> _Description of the task_:
In the listing below, every entry should be duplicated exactly.

> _Records for this exercise_:
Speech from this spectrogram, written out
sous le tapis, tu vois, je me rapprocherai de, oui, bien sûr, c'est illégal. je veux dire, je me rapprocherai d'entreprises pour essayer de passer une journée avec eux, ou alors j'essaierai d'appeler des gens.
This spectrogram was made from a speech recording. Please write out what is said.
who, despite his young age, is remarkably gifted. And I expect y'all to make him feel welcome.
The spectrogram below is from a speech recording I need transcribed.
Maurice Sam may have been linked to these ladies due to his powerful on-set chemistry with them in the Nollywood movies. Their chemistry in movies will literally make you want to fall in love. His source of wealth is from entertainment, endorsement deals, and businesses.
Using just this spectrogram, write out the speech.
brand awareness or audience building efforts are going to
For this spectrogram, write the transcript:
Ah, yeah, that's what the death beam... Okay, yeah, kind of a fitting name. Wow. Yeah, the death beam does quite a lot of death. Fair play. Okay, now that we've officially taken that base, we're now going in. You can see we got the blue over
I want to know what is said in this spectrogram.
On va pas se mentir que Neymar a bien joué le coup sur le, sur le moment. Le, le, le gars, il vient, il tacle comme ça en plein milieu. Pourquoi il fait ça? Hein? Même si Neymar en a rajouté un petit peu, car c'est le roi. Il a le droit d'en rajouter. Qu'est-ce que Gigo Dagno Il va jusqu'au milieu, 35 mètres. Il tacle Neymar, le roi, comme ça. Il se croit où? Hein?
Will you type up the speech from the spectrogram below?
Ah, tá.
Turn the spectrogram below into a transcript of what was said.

> _Response to the exercise_:
Speech from this spectrogram, written out
sous le tapis, tu vois, je me rapprocherai de, oui, bien sûr, c'est illégal. je veux dire, je me rapprocherai d'entreprises pour essayer de passer une journée avec eux, ou alors j'essaierai d'appeler des gens.
This spectrogram was made from a speech recording. Please write out what is said.
who, despite his young age, is remarkably gifted. And I expect y'all to make him feel welcome.
The spectrogram below is from a speech recording I need transcribed.
Maurice Sam may have been linked to these ladies due to his powerful on-set chemistry with them in the Nollywood movies. Their chemistry in movies will literally make you want to fall in love. His source of wealth is from entertainment, endorsement deals, and businesses.
Using just this spectrogram, write out the speech.
brand awareness or audience building efforts are going to
For this spectrogram, write the transcript:
Ah, yeah, that's what the death beam... Okay, yeah, kind of a fitting name. Wow. Yeah, the death beam does quite a lot of death. Fair play. Okay, now that we've officially taken that base, we're now going in. You can see we got the blue over
I want to know what is said in this spectrogram.
On va pas se mentir que Neymar a bien joué le coup sur le, sur le moment. Le, le, le gars, il vient, il tacle comme ça en plein milieu. Pourquoi il fait ça? Hein? Même si Neymar en a rajouté un petit peu, car c'est le roi. Il a le droit d'en rajouter. Qu'est-ce que Gigo Dagno Il va jusqu'au milieu, 35 mètres. Il tacle Neymar, le roi, comme ça. Il se croit où? Hein?
Will you type up the speech from the spectrogram below?
Ah, tá.
Turn the spectrogram below into a transcript of what was said.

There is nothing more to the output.